By Jean Christou
A bill to enable and protect whistleblowers is to be submitted to the cabinet shortly, Justice Minister Ionas Nicolaou said on Thursday.
Addressing a conference in Nicosia organised by Transparency International Cyprus titled ‘Speak Up’, Nicolaou , said it was important to empower civil society to help fight corruption.
“The idea of the whistleblower can become a catalyst for this but so far Cyprus has no specific legislation to protect complainants when it comes to transgressions either in the public or private sectors,” the minister said.
“To this end, the ministry of justice and public order has prepared a bill. It will be called the Reporting Acts of Corruption Law, which will be submitted shortly for approval to the cabinet.”
He said the bill provided for the protection of the complainant as long as the person is not using it for personal gain. They must also provide the attorney-general, or where appropriate the competent authority, with information they reasonably believe reveals a corruption offence, or one they believe is about to be committed.
People also need to know the exact procedures to follow, what the protection measures will be in place to they can be more encouraged to report in a way that makes them feel secure.
“Corruption is a problem for everyone. Zero tolerance is required as is a collective response, which means changing our culture,” said Nicolaou.
“The state has a duty to encourage the disclosure of information about a corrupt, illegal or harmful practices in any institution in the public or private sector as it threatens the public interest,” he added.
He said police had already established a monitoring-corruption group, in cooperation with the Unit for Combating Money Laundering (MOKAS).
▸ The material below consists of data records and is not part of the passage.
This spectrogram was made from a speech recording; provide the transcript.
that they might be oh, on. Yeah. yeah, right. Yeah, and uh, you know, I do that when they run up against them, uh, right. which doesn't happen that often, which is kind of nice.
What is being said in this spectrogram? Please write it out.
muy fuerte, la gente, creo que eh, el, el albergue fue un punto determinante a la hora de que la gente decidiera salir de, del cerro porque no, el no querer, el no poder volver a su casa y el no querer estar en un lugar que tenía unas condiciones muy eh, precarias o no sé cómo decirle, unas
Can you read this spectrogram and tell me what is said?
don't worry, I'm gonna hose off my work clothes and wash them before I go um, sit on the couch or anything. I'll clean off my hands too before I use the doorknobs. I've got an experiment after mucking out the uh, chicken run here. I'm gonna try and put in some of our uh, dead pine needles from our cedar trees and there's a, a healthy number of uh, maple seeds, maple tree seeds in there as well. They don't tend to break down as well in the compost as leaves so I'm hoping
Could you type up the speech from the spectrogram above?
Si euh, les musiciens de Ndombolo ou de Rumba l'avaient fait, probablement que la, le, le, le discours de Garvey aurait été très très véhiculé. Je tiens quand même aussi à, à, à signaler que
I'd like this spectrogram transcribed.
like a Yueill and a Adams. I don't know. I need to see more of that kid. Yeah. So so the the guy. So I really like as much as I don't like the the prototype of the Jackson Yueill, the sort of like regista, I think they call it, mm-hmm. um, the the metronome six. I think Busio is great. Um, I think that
Nicolaou also congratulated Transparency, saying the organisation’s goal and the government’s one was a common one.
In addition to the whistleblower legislation, the government, he said was working on a comprehensive national strategy to combat corruption to cover both prevention and cure.
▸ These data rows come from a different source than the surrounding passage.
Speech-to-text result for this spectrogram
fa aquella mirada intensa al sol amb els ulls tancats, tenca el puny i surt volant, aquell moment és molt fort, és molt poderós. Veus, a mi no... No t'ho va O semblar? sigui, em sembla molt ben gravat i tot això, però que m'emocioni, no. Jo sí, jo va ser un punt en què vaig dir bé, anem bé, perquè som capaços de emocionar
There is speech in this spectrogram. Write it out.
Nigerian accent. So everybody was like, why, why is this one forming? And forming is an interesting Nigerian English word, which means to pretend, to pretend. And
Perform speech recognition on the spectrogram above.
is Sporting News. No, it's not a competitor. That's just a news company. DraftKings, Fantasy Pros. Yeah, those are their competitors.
A committee under the coordination of the ministry of justice for the preparation of the national strategy had been formed, he added.
This will focus on prevention, education, awareness, enforcement, compliance and accountability.
“It is certain that corruption, whatever form it takes, endangers democracy, undermines good governance, negatively affects economic development, and reduces the effectiveness and development of the state,” Nicolaou said.
“The damage caused is not only in the form of economic costs but it has wider negative effects such as significant undermining of public confidence towards the institutions and the state, and to any notion of democracy.”
By Jean Christou